WHAT TO DO => Gather every line of the entries that includes the word "levels".

/---

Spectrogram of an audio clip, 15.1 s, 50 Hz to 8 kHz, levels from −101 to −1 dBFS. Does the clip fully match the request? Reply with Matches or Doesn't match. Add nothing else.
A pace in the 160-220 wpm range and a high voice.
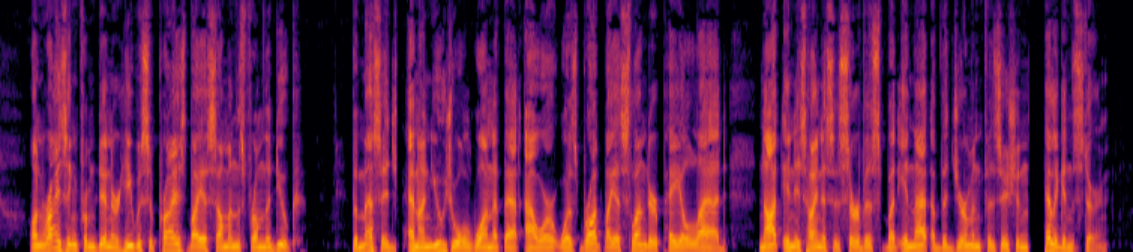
Doesn't match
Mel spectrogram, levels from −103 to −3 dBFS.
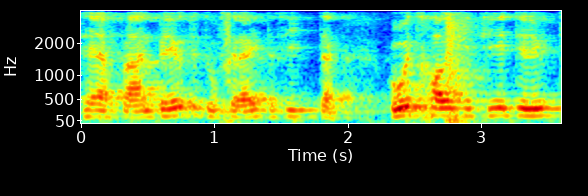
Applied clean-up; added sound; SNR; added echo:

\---

RESULT =>
Spectrogram of an audio clip, 15.1 s, 50 Hz to 8 kHz, levels from −101 to −1 dBFS. Does the clip fully match the request? Reply with Matches or Doesn't match. Add nothing else.
Mel spectrogram, levels from −103 to −3 dBFS.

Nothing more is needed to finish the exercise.